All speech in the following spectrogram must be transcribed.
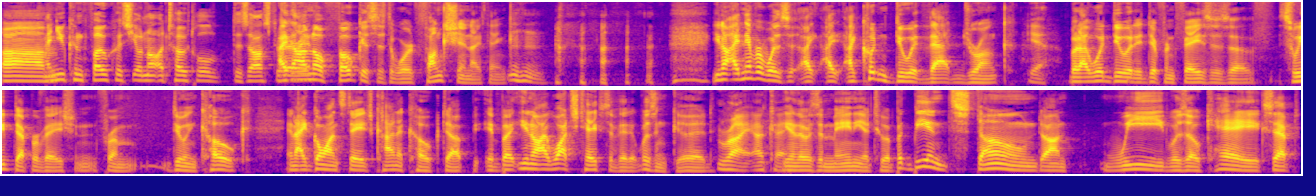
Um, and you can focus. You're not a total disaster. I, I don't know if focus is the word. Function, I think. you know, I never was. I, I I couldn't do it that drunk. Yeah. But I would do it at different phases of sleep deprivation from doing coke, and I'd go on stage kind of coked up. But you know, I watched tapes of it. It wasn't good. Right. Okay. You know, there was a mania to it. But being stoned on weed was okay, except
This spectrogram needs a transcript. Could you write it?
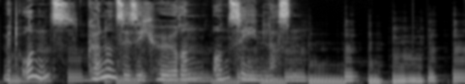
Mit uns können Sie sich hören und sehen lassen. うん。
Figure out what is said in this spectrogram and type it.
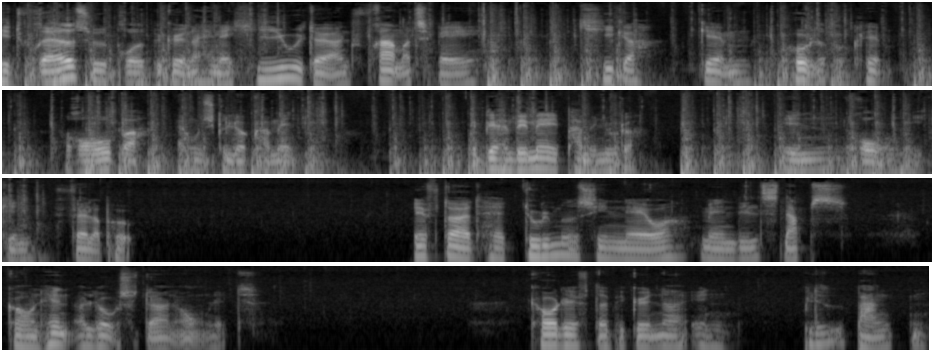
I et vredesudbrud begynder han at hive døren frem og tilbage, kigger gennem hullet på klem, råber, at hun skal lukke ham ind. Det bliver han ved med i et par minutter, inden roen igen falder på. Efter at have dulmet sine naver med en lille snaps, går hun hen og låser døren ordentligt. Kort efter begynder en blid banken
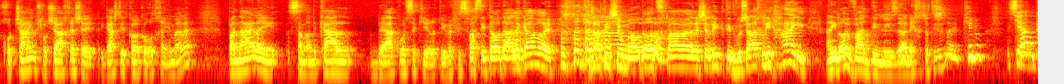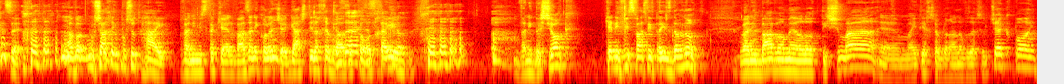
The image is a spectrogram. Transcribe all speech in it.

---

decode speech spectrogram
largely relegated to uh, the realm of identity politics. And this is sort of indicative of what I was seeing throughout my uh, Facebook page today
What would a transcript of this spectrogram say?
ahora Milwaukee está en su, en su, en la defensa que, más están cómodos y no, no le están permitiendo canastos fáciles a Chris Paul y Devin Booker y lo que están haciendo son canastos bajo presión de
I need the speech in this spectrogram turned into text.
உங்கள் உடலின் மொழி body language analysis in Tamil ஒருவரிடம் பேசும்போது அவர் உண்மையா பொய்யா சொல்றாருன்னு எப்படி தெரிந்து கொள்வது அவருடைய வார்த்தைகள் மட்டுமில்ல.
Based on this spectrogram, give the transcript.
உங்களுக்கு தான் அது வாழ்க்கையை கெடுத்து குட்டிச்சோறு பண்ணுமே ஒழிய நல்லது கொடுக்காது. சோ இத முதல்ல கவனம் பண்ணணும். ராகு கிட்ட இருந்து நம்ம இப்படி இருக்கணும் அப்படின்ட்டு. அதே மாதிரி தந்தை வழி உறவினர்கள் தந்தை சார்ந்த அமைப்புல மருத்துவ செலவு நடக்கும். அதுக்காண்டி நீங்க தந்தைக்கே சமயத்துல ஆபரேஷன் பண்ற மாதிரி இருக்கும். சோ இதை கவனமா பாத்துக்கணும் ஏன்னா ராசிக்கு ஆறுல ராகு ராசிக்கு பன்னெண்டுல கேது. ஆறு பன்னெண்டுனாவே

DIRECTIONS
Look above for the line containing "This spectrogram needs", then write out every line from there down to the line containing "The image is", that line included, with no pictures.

TASK RESULT
This spectrogram needs a transcript. Could you write it?
Mit uns können Sie sich hören und sehen lassen. うん。
Figure out what is said in this spectrogram and type it.
I et vredesudbrud begynder han at hive døren frem og tilbage, kigger gennem hullet på klem, råber, at hun skal lukke ham ind. Det bliver han ved med i et par minutter, inden roen igen falder på. Efter at have dulmet sine naver med en lille snaps, går hun hen og låser døren ordentligt. Kort efter begynder en blid banken
The image is a spectrogram. Transcribe all speech in it.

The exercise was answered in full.